They really were going, with a flutter of "We did have the best time!"

Most aggressively friendly of all was Babbitt, yet as he burbled he was reflecting, "I got through it, but for a while there I didn't hardly think I'd last out." He prepared to taste that most delicate pleasure of the host: making fun of his guests in the relaxation of midnight. As the door closed he yawned voluptuously, chest out, shoulders wriggling, and turned cynically to his wife.

She was beaming. "Oh, it was nice, wasn't it! I know they enjoyed every minute of it. Don't you think so?"

He couldn't do it. He couldn't mock. It would have been like sneering at a happy child. He lied ponderously: "You bet! Best party this year, by a long shot."

"Wasn't the dinner good! And honestly I thought the fried chicken was delicious!"

"You bet! Fried to the Queen's taste. Best fried chicken I've tasted for a coon's age."

"Didn't Matilda fry it beautifully! And don't you think the soup was simply delicious?"

"It certainly was! It was corking! Best soup I've tasted since Heck was a pup!" But his voice was seeping away. They stood in the hall, under the electric light in its square box-like shade of red glass bound with nickel. She stared at him.

"Why, George, you don't sound — you sound as if you hadn't really enjoyed it."

"Sure I did! Course I did!"

"George! What is it?"

"Oh, I'm kind of tired, I guess. Been pounding pretty hard at the office. Need to get away and rest up a little."

"Well, we're going to Maine in just a few weeks now, dear." "Yuh — " Then he was pouring it out nakedly, robbed of reticence. "Myra: I think it'd be a good thing for me to get up there early."

"But you have this man you have to meet in New York about business."

"What man? Oh, sure. Him. Oh, that's all off. But I want to hit Maine early — get in a little fishing, catch me a big trout, by golly!" A nervous, artificial laugh.

"Well, why don't we do it? Verona and Matilda can run the house between them, and you and I can go any time, if you think we can afford it."

"But that's — I've been feeling so jumpy lately, I thought maybe it might be a good thing if I kind of got off by myself and sweat it out of me."

"George! Don't you WANT me to go along?" She was too wretchedly in earnest to be tragic, or gloriously insulted, or anything save dumpy and defenseless and flushed to the red steaminess of a boiled beet.

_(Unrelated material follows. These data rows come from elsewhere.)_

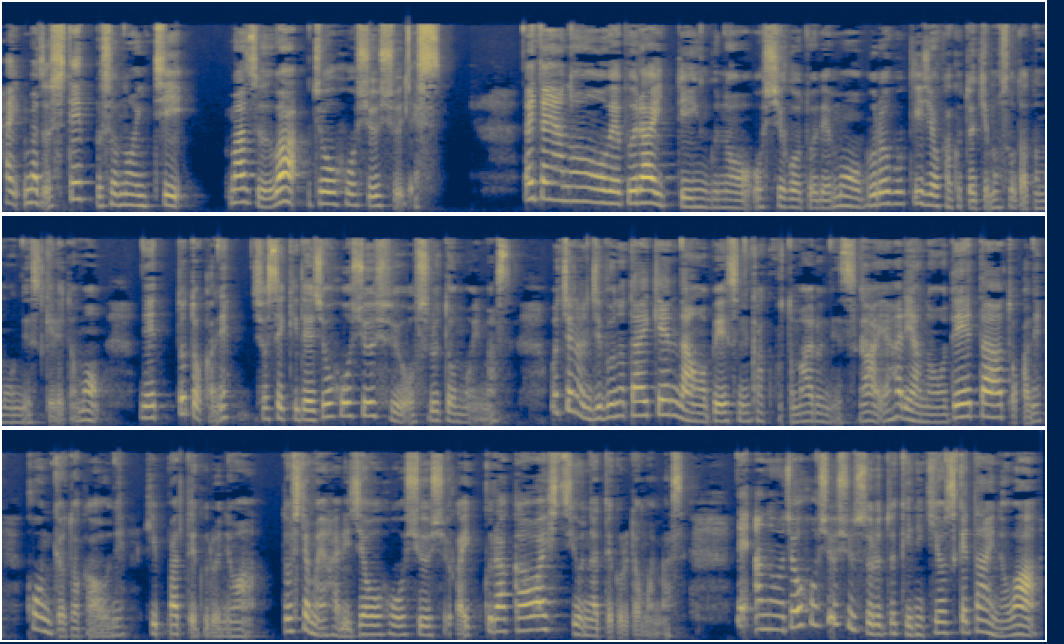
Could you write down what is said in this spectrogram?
はい、まずステップその1。まずは情報収集です。大体あの、ウェブライティングのお仕事でも、ブログ記事を書くときもそうだと思うんですけれども、ネットとかね、書籍で情報収集をすると思います。もちろん自分の体験談をベースに書くこともあるんですが、やはりあの、データとかね、根拠とかをね、引っ張ってくるには、どうしてもやはり情報収集がいくらかは必要になってくると思います。で、あの、情報収集するときに気をつけたいのは、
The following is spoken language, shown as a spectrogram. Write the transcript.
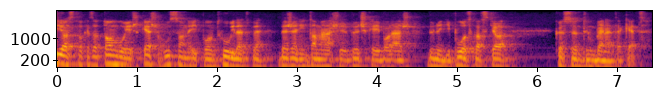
Sziasztok, ez a Tango és Kes, a 24.hu, illetve Bezsenyi Tamás és Böcskei Balázs bűnügyi podcastja. Köszöntünk benneteket!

"Of course I do! I just meant — " Remembering that Paul Riesling had predicted this, he was as desperate as she. "I mean, sometimes it's a good thing for an old grouch like me to go off and get it out of his system." He tried to sound paternal. "Then when you and the kids arrive — I figured maybe I might skip up to Maine just a few days ahead of you — I'd be ready for a real bat, see how I mean?" He coaxed her with large booming sounds, with affable smiles, like a popular preacher blessing an Easter congregation, like a humorous lecturer completing his stint of eloquence, like all perpetrators of masculine wiles.

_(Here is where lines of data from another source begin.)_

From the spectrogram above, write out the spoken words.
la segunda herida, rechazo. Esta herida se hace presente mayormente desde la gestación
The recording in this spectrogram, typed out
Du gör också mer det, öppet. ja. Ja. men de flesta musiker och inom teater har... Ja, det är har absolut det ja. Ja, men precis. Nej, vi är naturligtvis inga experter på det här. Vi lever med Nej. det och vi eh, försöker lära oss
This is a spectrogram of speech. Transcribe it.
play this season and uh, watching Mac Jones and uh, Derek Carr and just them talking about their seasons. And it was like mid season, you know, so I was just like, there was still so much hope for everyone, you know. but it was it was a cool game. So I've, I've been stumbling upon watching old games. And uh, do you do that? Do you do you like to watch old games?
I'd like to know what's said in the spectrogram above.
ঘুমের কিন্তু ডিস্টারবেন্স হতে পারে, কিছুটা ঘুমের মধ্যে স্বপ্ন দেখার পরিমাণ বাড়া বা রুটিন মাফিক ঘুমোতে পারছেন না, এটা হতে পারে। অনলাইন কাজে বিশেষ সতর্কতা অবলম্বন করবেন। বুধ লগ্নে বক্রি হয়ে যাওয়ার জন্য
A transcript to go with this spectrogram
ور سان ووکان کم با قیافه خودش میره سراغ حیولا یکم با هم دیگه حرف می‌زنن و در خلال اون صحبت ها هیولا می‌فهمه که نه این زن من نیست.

She stared at him, the joy of festival drained from her face. "Do I bother you when we go on vacations? Don't I add anything to your fun?"

He broke. Suddenly, dreadfully, he was hysterical, he was a yelping baby. "Yes, yes, yes! Hell, yes! But can't you understand I'm shot to pieces? I'm all in! I got to take care of myself! I tell you, I got to — I'm sick of everything and everybody! I got to — "

It was she who was mature and protective now. "Why, of course! You shall run off by yourself! Why don't you get Paul to go along, and you boys just fish and have a good time?" She patted his shoulder — reaching up to it — while he shook with palsied helplessness, and in that moment was not merely by habit fond of her but clung to her strength.

She cried cheerily, "Now up-stairs you go, and pop into bed. We'll fix it all up. I'll see to the doors. Now skip!"

For many minutes, for many hours, for a bleak eternity, he lay awake, shivering, reduced to primitive terror, comprehending that he had won freedom, and wondering what he could do with anything so unknown and so embarrassing as freedom.

Back to Top

Take the Quiz

At the end of the novel, Babbitt rotely endorses the notion that America's world-famous equality




Quiz